OPINION: Abaribe And The Task Of Speaking Truth To Power, By Michael Onjewu
Senate Minority Leader, Enyinnaya Abaribe on Wednesday, January 29 called on President Muhammadu Buhari to resign over the sorry state of security in Nigeria.
The Abia South Senator while contributing to a debate on the deteriorating security situation in the country said Buhari should resign because his government had failed to proffer solutions to the high rate of insecurity across Nigeria. The Peoples Democratic Party (PDP) lawmaker said those in charge of the country’s security would rather rely on propaganda than do their jobs.
His Words: …"Nigeria did not elect the IGP, we did not elect the chief of staff, we did not elect the joint-chiefs or national security adviser, we elected the government of APC in 2015 and re-elected them in 2019. The reason we re-elected them is that they continued to tell us that they had the key to security.
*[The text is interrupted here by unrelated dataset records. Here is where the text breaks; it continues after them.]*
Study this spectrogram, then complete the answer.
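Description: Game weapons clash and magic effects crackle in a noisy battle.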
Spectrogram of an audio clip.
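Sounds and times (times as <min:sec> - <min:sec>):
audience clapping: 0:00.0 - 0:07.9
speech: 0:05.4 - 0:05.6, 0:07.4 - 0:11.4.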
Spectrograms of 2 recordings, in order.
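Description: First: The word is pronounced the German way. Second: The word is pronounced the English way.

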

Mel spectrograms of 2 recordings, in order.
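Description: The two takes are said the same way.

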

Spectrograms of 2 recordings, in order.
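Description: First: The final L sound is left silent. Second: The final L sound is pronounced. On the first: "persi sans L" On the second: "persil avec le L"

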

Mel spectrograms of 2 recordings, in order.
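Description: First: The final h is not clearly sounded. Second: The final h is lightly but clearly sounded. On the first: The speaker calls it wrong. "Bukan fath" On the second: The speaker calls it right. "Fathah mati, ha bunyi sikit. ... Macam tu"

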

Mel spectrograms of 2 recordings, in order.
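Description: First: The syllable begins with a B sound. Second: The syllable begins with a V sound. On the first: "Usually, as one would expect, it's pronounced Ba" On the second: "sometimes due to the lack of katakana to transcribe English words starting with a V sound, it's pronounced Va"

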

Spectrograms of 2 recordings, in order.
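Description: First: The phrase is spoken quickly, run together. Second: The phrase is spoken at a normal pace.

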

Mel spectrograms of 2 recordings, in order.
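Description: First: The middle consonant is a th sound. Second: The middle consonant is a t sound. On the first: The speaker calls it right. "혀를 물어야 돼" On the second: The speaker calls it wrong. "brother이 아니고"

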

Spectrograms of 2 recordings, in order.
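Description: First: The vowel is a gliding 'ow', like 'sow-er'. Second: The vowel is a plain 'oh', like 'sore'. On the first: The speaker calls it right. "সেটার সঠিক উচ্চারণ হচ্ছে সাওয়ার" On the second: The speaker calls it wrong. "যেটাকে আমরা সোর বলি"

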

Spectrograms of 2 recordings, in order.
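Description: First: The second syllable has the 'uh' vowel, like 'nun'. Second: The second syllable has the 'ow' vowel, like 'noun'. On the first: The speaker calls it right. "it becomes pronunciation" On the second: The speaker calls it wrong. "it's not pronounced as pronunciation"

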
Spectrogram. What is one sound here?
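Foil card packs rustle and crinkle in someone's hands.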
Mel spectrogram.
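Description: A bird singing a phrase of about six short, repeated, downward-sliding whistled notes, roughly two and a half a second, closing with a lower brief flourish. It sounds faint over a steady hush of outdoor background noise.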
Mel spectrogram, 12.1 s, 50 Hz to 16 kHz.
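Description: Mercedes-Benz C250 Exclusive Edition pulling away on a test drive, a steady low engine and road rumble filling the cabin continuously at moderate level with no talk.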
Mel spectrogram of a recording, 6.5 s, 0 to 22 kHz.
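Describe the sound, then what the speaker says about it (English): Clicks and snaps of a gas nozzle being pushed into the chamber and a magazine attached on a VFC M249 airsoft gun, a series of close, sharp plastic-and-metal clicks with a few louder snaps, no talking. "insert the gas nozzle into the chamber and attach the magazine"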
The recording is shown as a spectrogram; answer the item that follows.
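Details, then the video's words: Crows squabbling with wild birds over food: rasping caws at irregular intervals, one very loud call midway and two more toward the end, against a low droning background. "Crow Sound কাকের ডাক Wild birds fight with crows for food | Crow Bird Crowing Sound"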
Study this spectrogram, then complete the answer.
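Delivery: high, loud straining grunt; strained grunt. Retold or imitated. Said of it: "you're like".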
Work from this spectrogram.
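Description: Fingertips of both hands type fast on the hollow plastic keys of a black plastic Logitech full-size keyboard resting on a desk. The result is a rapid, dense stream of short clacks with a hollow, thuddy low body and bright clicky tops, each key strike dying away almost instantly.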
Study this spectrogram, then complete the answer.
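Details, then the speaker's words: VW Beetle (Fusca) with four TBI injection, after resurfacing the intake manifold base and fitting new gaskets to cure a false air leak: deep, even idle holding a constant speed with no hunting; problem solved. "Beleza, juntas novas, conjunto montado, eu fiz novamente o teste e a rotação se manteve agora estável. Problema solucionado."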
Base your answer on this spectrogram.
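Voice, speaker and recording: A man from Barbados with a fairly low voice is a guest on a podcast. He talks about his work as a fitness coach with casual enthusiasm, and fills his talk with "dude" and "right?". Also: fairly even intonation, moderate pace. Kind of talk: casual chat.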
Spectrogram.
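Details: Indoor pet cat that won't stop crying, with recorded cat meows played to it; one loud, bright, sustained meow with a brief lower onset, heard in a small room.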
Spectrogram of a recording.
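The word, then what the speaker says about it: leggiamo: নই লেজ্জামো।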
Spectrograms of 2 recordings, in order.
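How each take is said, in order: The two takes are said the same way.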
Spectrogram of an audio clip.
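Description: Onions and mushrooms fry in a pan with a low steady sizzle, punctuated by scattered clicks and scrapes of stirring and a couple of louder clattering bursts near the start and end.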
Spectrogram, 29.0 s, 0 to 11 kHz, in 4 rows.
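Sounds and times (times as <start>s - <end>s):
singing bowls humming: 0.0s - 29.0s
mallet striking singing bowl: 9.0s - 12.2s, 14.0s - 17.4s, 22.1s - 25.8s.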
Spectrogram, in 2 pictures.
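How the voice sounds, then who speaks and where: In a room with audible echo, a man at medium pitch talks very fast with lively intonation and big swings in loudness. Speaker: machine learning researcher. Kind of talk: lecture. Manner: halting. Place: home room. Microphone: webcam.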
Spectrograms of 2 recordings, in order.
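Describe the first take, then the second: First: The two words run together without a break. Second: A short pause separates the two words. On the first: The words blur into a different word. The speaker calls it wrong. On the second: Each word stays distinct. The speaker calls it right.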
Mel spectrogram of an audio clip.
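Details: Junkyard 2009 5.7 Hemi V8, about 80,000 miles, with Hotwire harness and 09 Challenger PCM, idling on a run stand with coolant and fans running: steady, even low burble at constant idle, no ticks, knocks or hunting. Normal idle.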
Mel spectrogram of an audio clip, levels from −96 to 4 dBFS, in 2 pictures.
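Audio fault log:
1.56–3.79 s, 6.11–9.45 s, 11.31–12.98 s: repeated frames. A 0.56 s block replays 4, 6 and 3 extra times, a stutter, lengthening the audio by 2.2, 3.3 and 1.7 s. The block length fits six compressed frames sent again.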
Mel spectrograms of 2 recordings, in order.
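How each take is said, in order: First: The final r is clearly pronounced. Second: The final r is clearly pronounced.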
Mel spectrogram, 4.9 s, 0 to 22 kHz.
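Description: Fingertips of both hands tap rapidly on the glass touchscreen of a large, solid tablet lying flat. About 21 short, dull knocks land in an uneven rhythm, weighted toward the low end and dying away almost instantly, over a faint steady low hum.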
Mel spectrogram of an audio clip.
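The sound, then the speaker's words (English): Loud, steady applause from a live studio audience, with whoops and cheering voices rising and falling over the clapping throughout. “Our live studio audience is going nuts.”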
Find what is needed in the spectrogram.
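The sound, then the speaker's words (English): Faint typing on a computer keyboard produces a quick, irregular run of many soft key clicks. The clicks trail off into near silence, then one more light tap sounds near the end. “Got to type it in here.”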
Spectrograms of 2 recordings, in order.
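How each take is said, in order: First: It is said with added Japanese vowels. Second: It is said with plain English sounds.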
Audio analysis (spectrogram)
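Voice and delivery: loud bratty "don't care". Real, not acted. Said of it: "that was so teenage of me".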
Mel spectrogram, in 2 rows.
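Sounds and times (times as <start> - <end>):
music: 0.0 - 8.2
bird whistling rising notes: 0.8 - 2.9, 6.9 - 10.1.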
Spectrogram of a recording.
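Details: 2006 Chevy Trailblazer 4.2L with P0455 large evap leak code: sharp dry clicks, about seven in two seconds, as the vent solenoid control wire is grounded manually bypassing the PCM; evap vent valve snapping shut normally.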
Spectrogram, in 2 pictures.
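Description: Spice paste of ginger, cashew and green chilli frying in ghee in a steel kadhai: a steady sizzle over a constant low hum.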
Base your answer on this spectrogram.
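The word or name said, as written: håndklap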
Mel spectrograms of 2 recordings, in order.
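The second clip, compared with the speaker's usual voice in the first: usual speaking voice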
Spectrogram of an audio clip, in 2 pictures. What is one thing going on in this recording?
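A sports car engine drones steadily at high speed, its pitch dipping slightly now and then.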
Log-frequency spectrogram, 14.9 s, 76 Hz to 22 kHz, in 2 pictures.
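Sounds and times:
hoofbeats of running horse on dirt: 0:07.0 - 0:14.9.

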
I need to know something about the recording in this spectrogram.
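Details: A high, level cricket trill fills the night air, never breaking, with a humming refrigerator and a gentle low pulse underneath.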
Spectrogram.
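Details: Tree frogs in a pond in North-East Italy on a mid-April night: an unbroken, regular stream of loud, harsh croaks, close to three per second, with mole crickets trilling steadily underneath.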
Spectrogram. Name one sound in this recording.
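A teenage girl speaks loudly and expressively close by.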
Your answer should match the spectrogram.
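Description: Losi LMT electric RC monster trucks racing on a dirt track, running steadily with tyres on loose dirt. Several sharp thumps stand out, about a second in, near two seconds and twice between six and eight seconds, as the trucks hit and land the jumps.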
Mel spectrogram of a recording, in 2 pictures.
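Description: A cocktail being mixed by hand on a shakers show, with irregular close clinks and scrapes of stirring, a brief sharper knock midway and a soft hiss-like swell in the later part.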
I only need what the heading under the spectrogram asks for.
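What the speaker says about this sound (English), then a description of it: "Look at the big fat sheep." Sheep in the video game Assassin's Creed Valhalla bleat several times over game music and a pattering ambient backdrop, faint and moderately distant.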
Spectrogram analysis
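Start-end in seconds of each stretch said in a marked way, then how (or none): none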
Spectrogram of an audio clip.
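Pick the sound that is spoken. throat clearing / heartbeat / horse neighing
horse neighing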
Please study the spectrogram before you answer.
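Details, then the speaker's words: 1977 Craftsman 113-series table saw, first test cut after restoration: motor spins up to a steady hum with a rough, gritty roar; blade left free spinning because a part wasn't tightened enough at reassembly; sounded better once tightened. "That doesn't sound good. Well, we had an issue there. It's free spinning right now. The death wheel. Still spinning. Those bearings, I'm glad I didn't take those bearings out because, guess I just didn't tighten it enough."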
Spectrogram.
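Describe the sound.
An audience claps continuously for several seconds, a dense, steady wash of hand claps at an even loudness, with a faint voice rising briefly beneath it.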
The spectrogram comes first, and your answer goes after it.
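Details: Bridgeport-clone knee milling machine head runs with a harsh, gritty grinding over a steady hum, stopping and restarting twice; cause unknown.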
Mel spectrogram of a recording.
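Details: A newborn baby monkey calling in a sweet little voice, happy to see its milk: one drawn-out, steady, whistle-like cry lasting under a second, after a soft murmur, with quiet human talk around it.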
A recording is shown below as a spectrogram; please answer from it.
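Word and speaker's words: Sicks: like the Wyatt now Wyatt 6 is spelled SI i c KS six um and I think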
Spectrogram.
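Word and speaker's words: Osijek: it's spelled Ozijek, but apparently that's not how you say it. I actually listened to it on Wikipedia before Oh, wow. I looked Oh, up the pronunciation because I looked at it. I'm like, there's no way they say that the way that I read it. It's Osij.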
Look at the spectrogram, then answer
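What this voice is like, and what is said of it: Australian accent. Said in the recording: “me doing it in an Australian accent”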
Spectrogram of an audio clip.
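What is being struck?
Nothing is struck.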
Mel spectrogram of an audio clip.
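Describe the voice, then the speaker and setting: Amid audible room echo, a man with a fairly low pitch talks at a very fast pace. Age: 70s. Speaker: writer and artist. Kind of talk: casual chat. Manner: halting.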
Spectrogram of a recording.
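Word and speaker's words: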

“When you want to deal with a matter, you go to the head so we will go to the government and ask this government to resign because they can no longer do anything.”
Abaribe's call comes amid increasing attacks by the dreaded Boko Haram terrorists, Banditory, Kidnapping, Farmers/Herders clashes, Armed Robbery and Cybercrimes in Nigeria.
One cannot be quick to forget how Boko Haram insurgents beheaded Lawan Andimi, Chairman of the Christian Association of Nigeria (CAN) in Michika Local Government of Adamawa State after he was adopted on January 3. The terrorists also executed Daciya Dalep, a Student of the University of Maiduguri who was kidnapped on the Damaturu-Maiduguri Highway while returning to school on the 9th of January. Thousands of Nigerians including soldiers have either been killed or abducted by Boko Haram terrorists with many rendered homeless since the insurgency started in 2009.
The people of Plateau State were thrown into another round of mourning after suspected militia herdsmen stormed Bokos Local Government Area killing over 20 people in the process, including a pregnant mother. The people Nigeria's North-Central States cannot be quick to forget how suspected herdsmen unleashed mayhem on farmers destroying their homes, farmlands and sending others to early graves. The people of Zamfara and Katsina cannot be quick to forget the activities of armed bandits in their domains.
President Muhammadu Buhari was elected in 2015 and 2019 based on his promise to tackle insecurity, fight corruption and fix the economy. Though some moderate achievement has been made, it is not yet 'Uhuru' for Nigeria if recent reports are anything to go by.
In 2018, Nigeria overtook India as the country with the largest number of people living in extreme poverty, with an estimated 87 million people, or around half of the country's population, thought to be living on less than $1.90 a day.
The Transparency International Corruption Perception Index recently ranked Nigeria the second ‘most corrupt’ country in West Africa. We now place 146 out of the 180 countries considered.
According to the Nigeria Security Tracker, 25,794 people were killed during Buhari's first term (2015-2019) due to insecurity. At least 245 persons were killed in violent attacks across Nigeria in January 2020, according to ton available records.
Like Abaribe, Nigerians must begin to hold governments at all levels to account if we must move on as a nation. It baffles me when citizens drum up ethnic, religious, partisan, premodial and parochial sentiments when addressing critical issues that bedevil us as a nation.
It got to a boiling point over the weekend when Nigerians went for each other's throat over the religion of the would-be Kaduna church Bomber. The president appears to be fueling this narrative with his assertion that over 90 percent of all Boko Haram’s victims in the past years have been Muslims. The president should be informed that all lives are sacred irrespective of whether they are Christians or Muslims.
Rather than debating over the religion of the perpetrators of crime and those killed over insecurity, what should concern us at this point is ensuring that we reduce the senseless killings in Nigeria to the barest minimum. The president must ensure that this is achieved at all cost even at the expense of his service chiefs. THE TIME TO ACT IS NOW!
Most Nigerians now see the death of fellow countrymen as a medium to score cheap political points instead of calling those responsible for the protection of lives and properties to order. The situation is now so pathetic so that we no longer place any value on Nigerian Life. People are killed in their numbers and nobody is bothered. To us, it's just mere statistics and life goes on. No national mournings, no peaceful demonstrations, nobody is brought to book. WHAT IS THE VALUE OF THE NIGERIAN LIFE?
World over, citizens have played very critical roles in influencing the policy decisions of their nations. Citizens in Hong Kong, Sudan, Lebanon, and Finland are good examples. The time has come for the Nigerian people, especially the youths to start holding leaders accountable for their actions.
This can be achieved through active participation in the state of affairs, bi-partisan and constructive criticisms against bad government policies/decisions, embarking on peaceful protests and if necessary making demands for those in charge to resign or be impeached.
Nigerians especially the youths must begin to change their orientation regarding national issues and relegate ethnic, religious, political and parochial sentiments to the background.